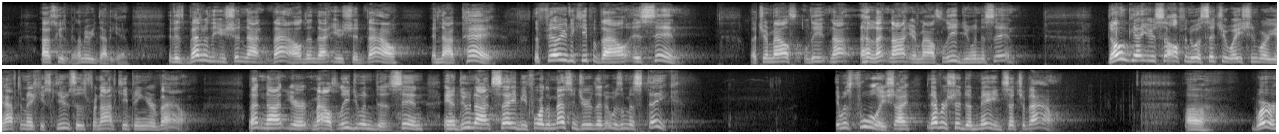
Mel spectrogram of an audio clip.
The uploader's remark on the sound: This is a sermon recorded live at the Lebanon Bible Fellowship Church in Lebanon, PA during the evening service on 03/07/2021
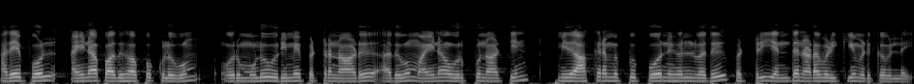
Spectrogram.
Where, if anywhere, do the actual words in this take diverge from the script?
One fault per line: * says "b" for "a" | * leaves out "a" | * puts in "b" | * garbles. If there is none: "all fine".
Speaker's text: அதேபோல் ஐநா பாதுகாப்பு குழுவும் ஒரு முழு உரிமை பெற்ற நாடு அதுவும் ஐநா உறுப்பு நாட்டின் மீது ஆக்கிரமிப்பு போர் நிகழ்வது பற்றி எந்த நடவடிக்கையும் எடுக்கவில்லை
all fine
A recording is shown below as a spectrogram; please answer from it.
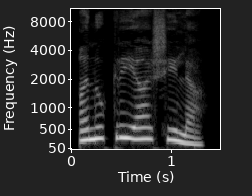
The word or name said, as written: ಅನುಕ್ರಿಯಾಶೀಲ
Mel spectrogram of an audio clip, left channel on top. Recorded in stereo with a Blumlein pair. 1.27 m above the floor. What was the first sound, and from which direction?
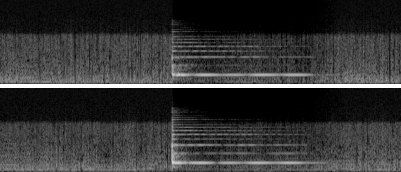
A piano, 25° right.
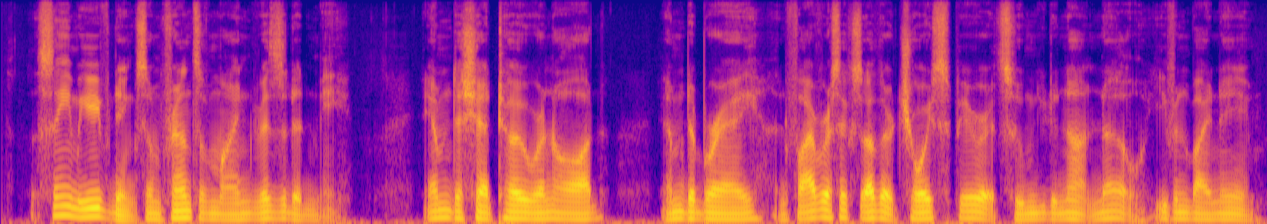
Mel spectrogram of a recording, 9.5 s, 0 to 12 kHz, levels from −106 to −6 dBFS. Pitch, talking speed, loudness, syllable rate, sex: 90 Hz, 185 wpm, -18 LUFS, 5.2 syllables/s, male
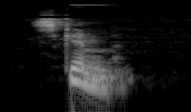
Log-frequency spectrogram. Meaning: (verb) 1. To pass lightly; to glide along in an even, smooth course; to glide along near the surface 2. To pass near the surface of; to brush the surface of; to glide swiftly along the surface of
- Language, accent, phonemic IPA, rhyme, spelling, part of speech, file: English, Southern England, /skɪm/, -ɪm, skim, verb / adjective / noun, LL-Q1860 (eng)-skim.wav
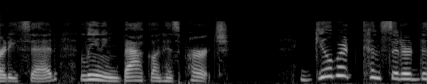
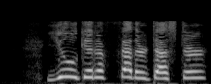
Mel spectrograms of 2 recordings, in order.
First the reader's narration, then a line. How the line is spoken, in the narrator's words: she shouted at him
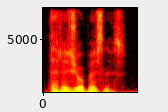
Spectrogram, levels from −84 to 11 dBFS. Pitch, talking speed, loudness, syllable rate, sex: 120 Hz, 255 wpm, -16 LUFS, 8.5 syllables/s, male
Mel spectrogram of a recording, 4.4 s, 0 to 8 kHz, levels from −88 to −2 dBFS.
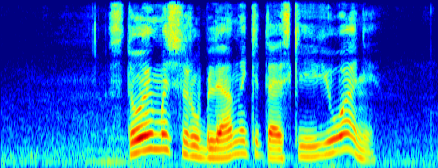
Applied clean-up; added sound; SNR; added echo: none; none; none; none.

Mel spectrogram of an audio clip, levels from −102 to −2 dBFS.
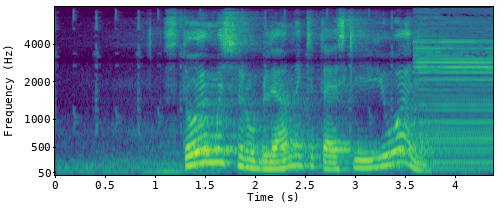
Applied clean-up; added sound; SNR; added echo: none; Alarm / Clock; 16 dB; reverberation time 0.7 s.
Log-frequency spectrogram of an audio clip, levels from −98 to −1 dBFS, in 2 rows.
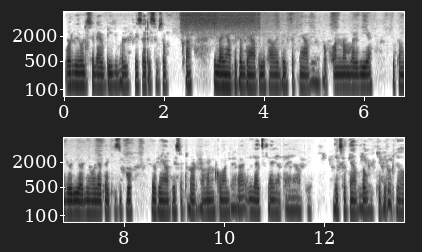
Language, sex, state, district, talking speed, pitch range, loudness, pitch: Hindi, male, Bihar, Jahanabad, 200 wpm, 115-125 Hz, -18 LUFS, 120 Hz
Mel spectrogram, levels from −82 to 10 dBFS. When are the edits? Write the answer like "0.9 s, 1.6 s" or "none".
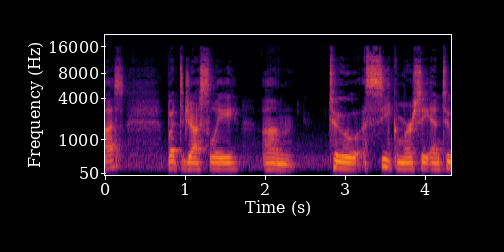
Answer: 0.9 s, 2.6 s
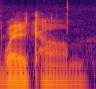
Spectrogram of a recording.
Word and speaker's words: Wacom: might be too much it's pronounced waycom wacom's the game you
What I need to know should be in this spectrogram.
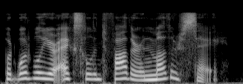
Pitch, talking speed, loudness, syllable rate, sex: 245 Hz, 220 wpm, -17 LUFS, 6.4 syllables/s, female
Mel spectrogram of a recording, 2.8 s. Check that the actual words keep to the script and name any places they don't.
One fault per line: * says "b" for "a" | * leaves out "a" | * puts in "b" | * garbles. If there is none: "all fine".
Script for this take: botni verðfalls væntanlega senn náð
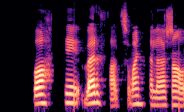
* leaves out "senn"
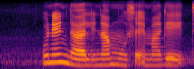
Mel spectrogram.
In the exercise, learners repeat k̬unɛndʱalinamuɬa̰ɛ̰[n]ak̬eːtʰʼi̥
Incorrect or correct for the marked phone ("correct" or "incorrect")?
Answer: incorrect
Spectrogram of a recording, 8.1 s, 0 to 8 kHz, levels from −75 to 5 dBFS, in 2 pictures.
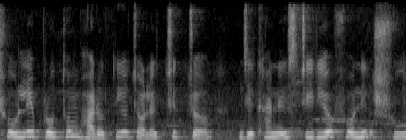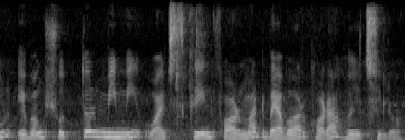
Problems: constant background noise, background conversations at intervals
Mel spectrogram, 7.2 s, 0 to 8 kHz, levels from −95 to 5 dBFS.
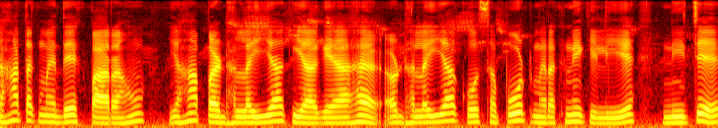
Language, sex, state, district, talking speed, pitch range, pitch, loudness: Hindi, male, Delhi, New Delhi, 185 wpm, 135-160 Hz, 145 Hz, -17 LUFS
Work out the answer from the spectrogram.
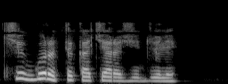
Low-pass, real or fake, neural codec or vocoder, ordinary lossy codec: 7.2 kHz; real; none; AAC, 32 kbps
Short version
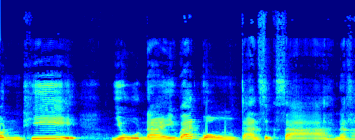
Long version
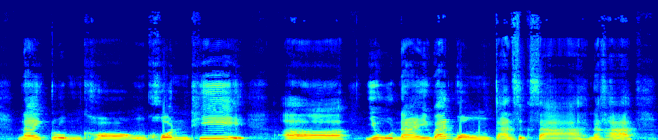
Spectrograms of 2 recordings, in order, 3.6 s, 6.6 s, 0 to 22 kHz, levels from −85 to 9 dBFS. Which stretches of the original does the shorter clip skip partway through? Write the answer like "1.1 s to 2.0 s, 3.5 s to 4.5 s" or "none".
2.7 s to 3.6 s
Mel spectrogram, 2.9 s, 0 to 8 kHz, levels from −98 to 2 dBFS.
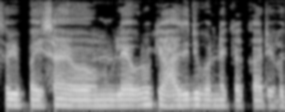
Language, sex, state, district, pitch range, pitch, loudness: Hindi, male, Uttar Pradesh, Etah, 110-120 Hz, 115 Hz, -17 LUFS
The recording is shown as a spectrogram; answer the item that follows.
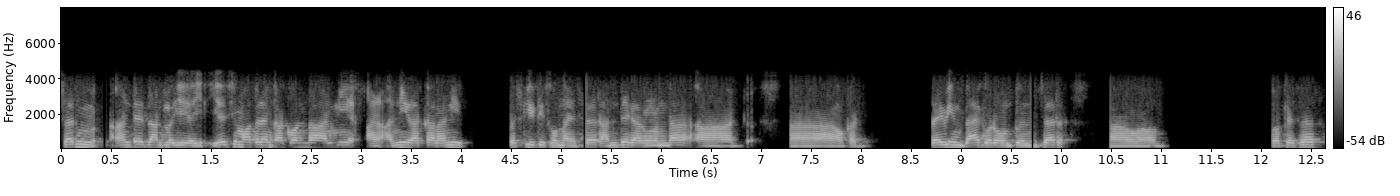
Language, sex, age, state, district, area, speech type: Telugu, male, 45-60, Andhra Pradesh, Chittoor, urban, conversation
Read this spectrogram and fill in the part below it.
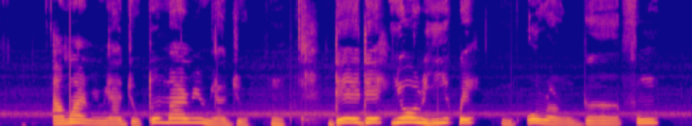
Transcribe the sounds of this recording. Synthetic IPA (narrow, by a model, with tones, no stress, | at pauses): a˨w̃ɔ̃˧a˨ɾ̃ĩ˨ɾ̃ĩ˨a˨d͡ʒo˨to˦mãː˦ɾĩ˦˨ɾ̃ĩ˨a˨d͡ʒo˨ | hũ˨ | de˨˦de˦joː˦ɾi˦ji˦k͡pe˦˨ | o˦ɾɔ˧˨ɾ̃ũ˨ɡã˧fũ˦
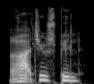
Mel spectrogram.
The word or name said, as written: radiospil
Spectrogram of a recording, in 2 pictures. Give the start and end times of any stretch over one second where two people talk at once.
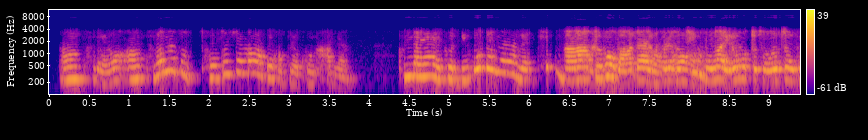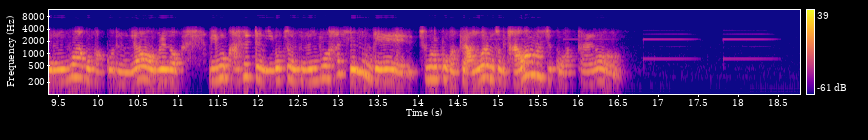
6.4-8.3

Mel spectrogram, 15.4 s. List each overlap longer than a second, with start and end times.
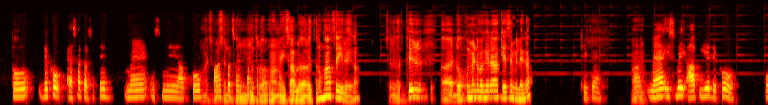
4.0-5.7

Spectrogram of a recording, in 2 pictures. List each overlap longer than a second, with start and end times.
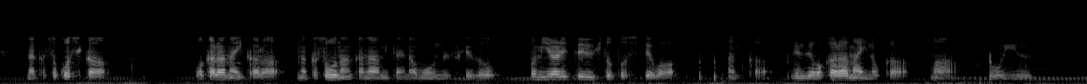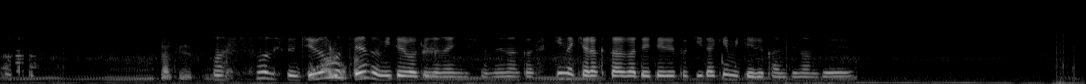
14.0-15.2

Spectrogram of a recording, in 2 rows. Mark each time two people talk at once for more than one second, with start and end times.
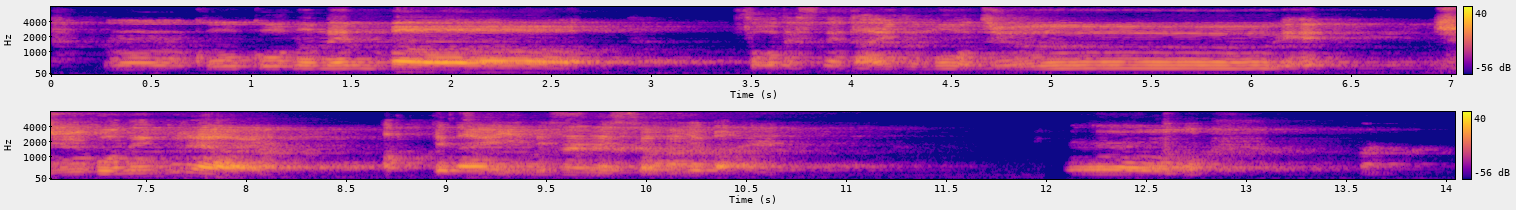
9.1-10.5

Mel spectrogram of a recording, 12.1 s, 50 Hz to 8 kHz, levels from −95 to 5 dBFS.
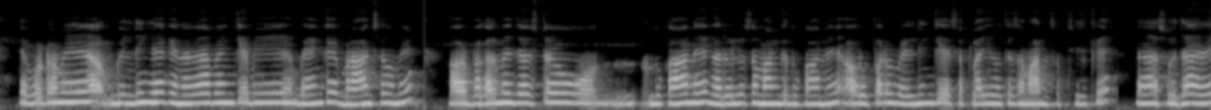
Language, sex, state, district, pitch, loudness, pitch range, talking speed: Chhattisgarhi, female, Chhattisgarh, Raigarh, 230 Hz, -26 LUFS, 220-250 Hz, 195 wpm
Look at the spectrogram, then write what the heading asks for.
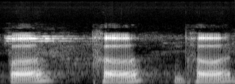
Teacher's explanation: दोनों होठ मिल रहे हैं, इसीलिए हम इसको ओष्ठय कहते हैं · प वर्ग होठों की सहायता से बोला जाता है, इसीलिए इसको कहते हैं ओष्ठय।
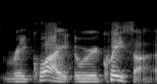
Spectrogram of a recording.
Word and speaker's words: Rayquaza: But of course, we later on that it's supposed to be from Quasar, the star. So it's Rayquaza.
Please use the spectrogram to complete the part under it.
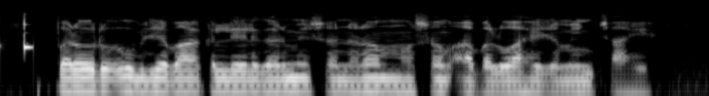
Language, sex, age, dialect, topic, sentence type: Maithili, male, 31-35, Bajjika, agriculture, statement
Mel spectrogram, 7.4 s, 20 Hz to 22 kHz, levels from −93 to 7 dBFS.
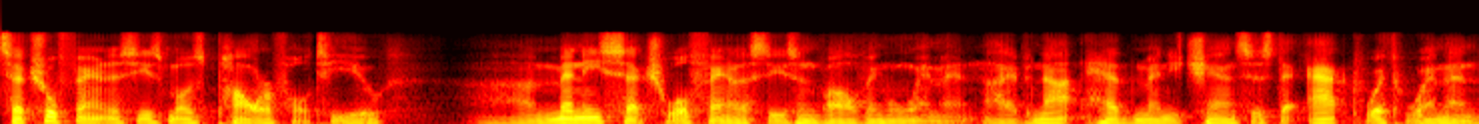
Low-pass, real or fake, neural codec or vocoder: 7.2 kHz; fake; codec, 16 kHz, about 1 kbps, DyCAST, with the encoder's durations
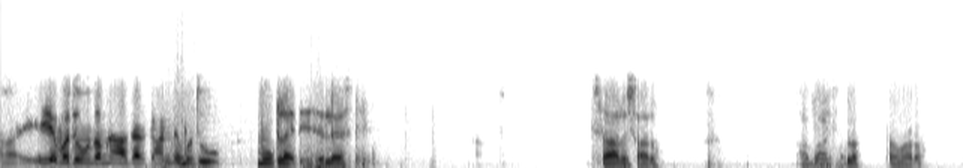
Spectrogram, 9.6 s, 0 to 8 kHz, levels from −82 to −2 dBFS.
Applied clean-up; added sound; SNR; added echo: neural mask model RNNoise.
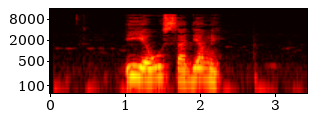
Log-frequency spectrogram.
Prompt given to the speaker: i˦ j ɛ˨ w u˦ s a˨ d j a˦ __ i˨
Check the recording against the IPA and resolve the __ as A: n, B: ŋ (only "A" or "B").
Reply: B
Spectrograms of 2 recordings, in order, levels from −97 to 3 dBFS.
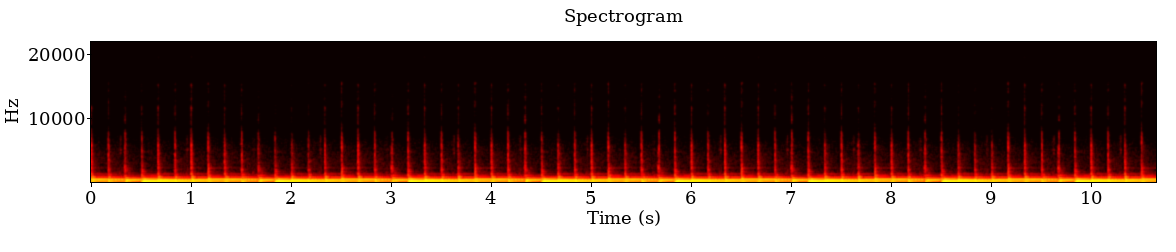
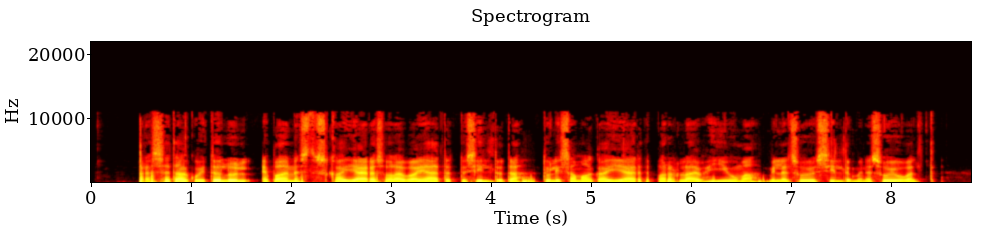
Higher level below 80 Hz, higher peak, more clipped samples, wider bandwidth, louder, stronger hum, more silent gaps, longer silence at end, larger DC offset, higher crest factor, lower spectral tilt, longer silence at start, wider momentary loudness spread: second, -62 dBFS vs -42 dBFS; second, -14 dBFS vs -2 dBFS; neither; second, 6.2 kHz vs 11.5 kHz; second, -29 LUFS vs -21 LUFS; neither; neither; second, 0 s vs 0.4 s; neither; second, 14 dB vs 20 dB; first, -10 dB/octave vs -6.5 dB/octave; second, 0 s vs 0.5 s; about the same, 7 LU vs 7 LU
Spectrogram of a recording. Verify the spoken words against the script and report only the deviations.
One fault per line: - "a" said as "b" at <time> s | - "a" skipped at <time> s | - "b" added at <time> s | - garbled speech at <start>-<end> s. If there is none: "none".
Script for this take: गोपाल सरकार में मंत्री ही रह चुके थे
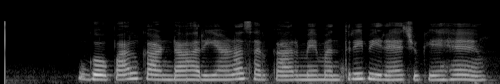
- "कांडा हरियाणा" added at 1.4 s
- "ही" said as "भी" at 3.6 s
- "थे" said as "हैं" at 4.5 s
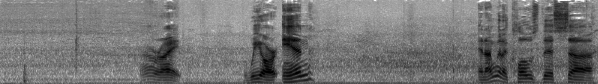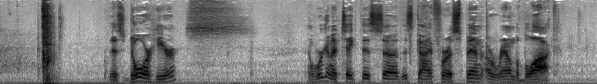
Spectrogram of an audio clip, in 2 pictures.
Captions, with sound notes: All right, we are in. And I'm gonna close this (door thumping) this door here. (air hissing) And we're gonna take this guy for a spin around the block.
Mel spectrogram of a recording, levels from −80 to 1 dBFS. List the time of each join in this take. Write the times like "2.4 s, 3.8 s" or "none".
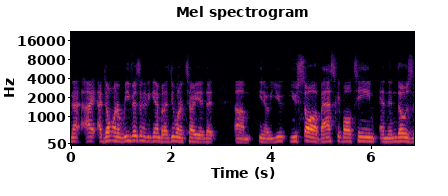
none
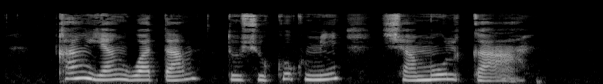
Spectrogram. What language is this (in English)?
Jauja Wanca Quechua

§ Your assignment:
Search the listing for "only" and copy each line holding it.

§ Problem solution:
Check the recording against the IPA and resolve the __ as A: n, B: ŋ (only "A" or "B").
Spectrogram of a recording. Verify the spoken words against the script and report only the deviations.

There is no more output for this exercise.